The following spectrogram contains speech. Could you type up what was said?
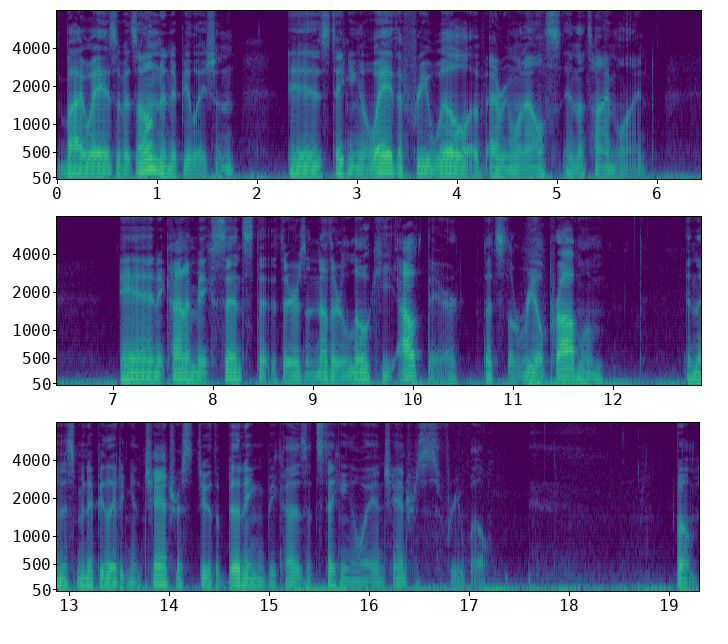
by ways of its own manipulation, is taking away the free will of everyone else in the timeline. And it kind of makes sense that there's another Loki out there that's the real problem, and then it's manipulating Enchantress to do the bidding because it's taking away Enchantress's free will. Boom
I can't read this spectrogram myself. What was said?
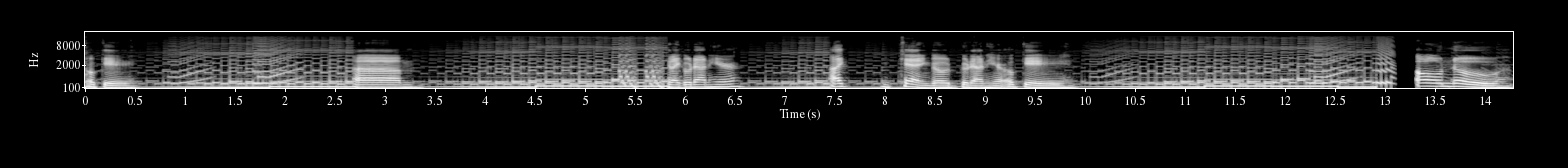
Okay. Um... Can I go down here? I can go go down here. Okay. Oh no.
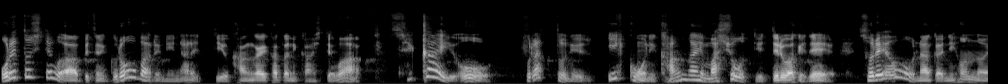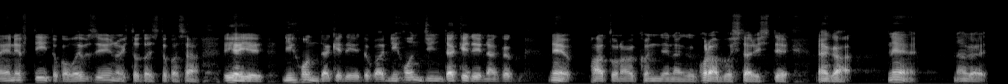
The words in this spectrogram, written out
俺としては別にグローバルになれっていう考え方に関しては、世界をフラットに以降に考えましょうって言ってるわけで、それをなんか日本の NFT とか Web3 の人たちとかさ、いやいや、日本だけでとか、日本人だけでなんかね、パートナー組んでなんかコラボしたりして、なんかね、なんか、い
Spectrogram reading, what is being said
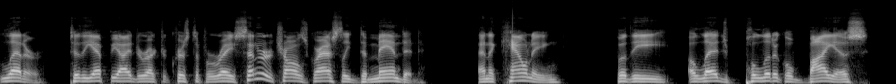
letter to the FBI Director Christopher Wray, Senator Charles Grassley demanded an accounting for the alleged political bias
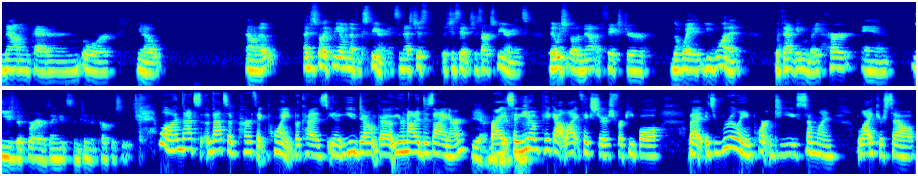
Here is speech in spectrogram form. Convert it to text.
mounting pattern or, you know, I don't know. I just feel like we have enough experience and that's just, that's just it. It's just our experience that we should be able to mount a fixture the way that you want it without getting anybody hurt and used it for everything its intended purposes. Well, and that's that's a perfect point because you know you don't go you're not a designer, yeah, right? so you don't pick out light fixtures for people, but it's really important to use someone like yourself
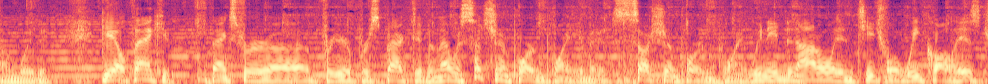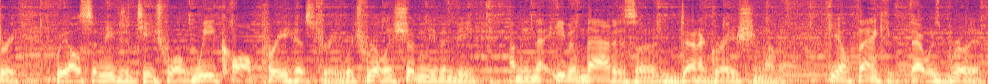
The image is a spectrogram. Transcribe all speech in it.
I'm with you. Gail, thank you. Thanks for uh, for your perspective. And that was such an important point you made. Such an important point. We need to not only to teach what we call history, we also need to teach what we call prehistory, which really shouldn't even be. I mean, that, even that is a denigration of it. Gail, thank you. That was brilliant.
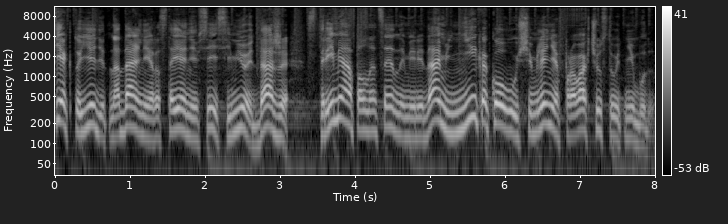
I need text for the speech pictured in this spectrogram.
те, кто едет на дальние расстояния всей семьей, даже с тремя полноценными рядами, никакого ущемления в правах чувствовать не будут.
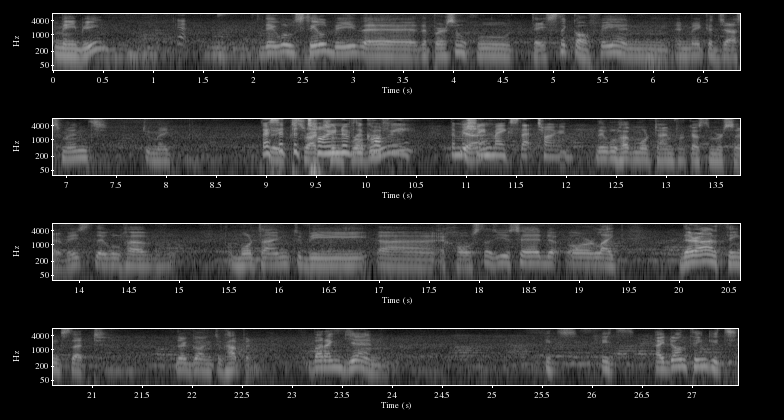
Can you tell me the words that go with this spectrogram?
maybe Yeah. they will still be the the person who tastes the coffee and and make adjustments to make. They The set the tone of the coffee. The Yeah. machine makes that tone. They will have more time for customer service. They will have more time to be uh, a host, as you said, or like there are things that they're going to happen. But again, it's it's. I don't think it's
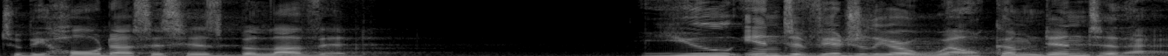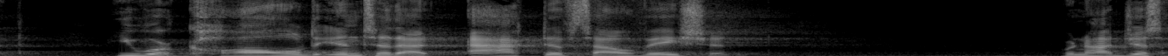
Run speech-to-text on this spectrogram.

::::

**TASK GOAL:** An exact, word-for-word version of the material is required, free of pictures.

**SOLVED EXERCISE:**
The following spectrogram contains speech. Could you type up what was said?
by ways of its own manipulation, is taking away the free will of everyone else in the timeline. And it kind of makes sense that there's another Loki out there that's the real problem, and then it's manipulating Enchantress to do the bidding because it's taking away Enchantress's free will. Boom
I can't read this spectrogram myself. What was said?
Okay. Um... Can I go down here? I can go go down here. Okay. Oh no.
The words in this spectrogram, written out
俺としては別にグローバルになれっていう考え方に関しては、世界をフラットに以降に考えましょうって言ってるわけで、それをなんか日本の NFT とか Web3 の人たちとかさ、いやいや、日本だけでとか、日本人だけでなんかね、パートナー組んでなんかコラボしたりして、なんかね、なんか、い
Spectrogram reading, what is being said
letter to the FBI Director Christopher Wray, Senator Charles Grassley demanded an accounting for the alleged political bias
Here is speech in spectrogram form. Convert it to text.
mounting pattern or, you know, I don't know. I just feel like we have enough experience and that's just, that's just it. It's just our experience that we should be able to mount a fixture the way that you want it without getting anybody hurt and used it for everything its intended purposes. Well, and that's that's a perfect point because you know you don't go you're not a designer, yeah, right? so you don't pick out light fixtures for people, but it's really important to use someone like yourself
The image is a spectrogram. Transcribe all speech in it.
I'm with you. Gail, thank you. Thanks for uh, for your perspective. And that was such an important point you made. Such an important point. We need to not only to teach what we call history, we also need to teach what we call prehistory, which really shouldn't even be. I mean, that, even that is a denigration of it. Gail, thank you. That was brilliant.
I need text for the speech pictured in this spectrogram.
те, кто едет на дальние расстояния всей семьей, даже с тремя полноценными рядами, никакого ущемления в правах чувствовать не будут.
Can you tell me the words that go with this spectrogram?
maybe Yeah. they will still be the the person who tastes the coffee and and make adjustments to make. They The set the tone of the coffee. The Yeah. machine makes that tone. They will have more time for customer service. They will have more time to be uh, a host, as you said, or like there are things that they're going to happen. But again, it's it's. I don't think it's
Run speech-to-text on this spectrogram.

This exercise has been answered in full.